Exercise details:
Needed from the data below: every line from the one with "Mel spectrograms of" up to and including the one with "Get the requested", repeated exactly and with nothing else.

Stored data entries:
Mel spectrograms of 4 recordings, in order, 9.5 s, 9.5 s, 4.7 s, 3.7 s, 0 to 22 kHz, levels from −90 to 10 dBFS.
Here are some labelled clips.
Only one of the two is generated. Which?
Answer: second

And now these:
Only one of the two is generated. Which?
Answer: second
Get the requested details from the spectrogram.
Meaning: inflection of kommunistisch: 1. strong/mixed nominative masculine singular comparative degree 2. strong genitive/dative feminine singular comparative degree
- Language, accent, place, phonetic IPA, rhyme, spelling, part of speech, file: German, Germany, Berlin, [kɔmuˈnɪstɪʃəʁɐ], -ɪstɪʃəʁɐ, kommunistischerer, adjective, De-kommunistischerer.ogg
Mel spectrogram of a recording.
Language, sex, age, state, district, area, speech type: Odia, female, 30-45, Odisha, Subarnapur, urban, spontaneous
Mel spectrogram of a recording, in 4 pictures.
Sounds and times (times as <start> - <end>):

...

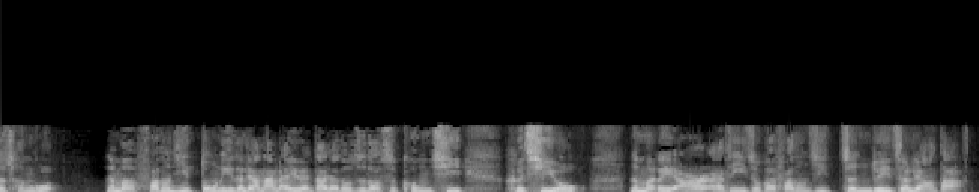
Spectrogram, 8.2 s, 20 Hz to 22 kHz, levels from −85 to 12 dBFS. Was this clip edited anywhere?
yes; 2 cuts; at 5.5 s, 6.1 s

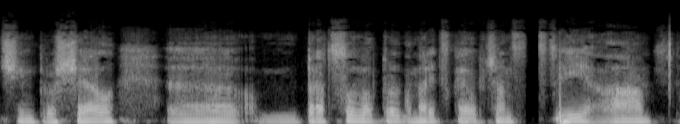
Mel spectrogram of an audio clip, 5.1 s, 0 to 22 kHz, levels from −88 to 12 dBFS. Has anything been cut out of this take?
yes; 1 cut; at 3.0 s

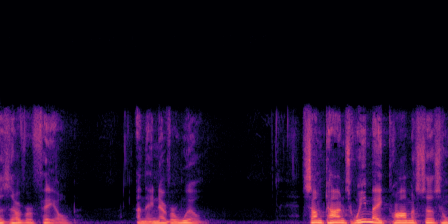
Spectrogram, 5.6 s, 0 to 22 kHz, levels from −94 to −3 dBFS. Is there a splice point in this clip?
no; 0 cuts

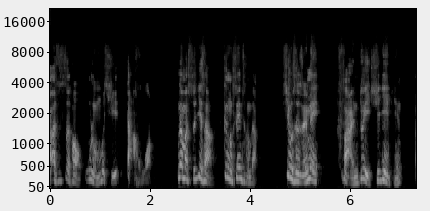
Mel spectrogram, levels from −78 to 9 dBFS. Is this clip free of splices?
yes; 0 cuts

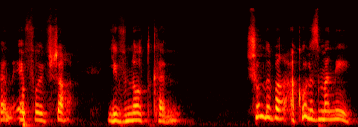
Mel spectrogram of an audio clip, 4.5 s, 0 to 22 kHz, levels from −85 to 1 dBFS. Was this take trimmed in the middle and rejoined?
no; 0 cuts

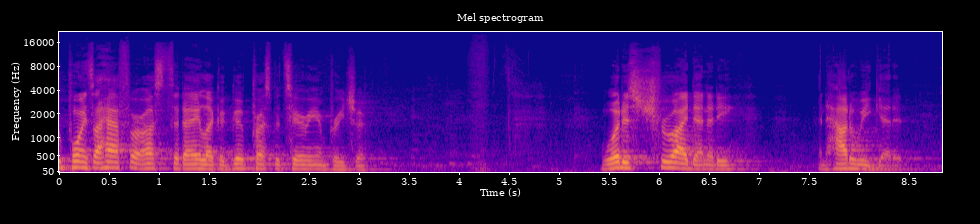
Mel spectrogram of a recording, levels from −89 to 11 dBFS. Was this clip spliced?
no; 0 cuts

Solution for this exercise:
Mel spectrograms of 4 recordings, in order, 9.5 s, 9.5 s, 4.7 s, 3.7 s, 0 to 22 kHz, levels from −90 to 10 dBFS.
Here are some labelled clips.
Only one of the two is generated. Which?
Answer: second

And now these:
Only one of the two is generated. Which?
Answer: second
Get the requested details from the spectrogram.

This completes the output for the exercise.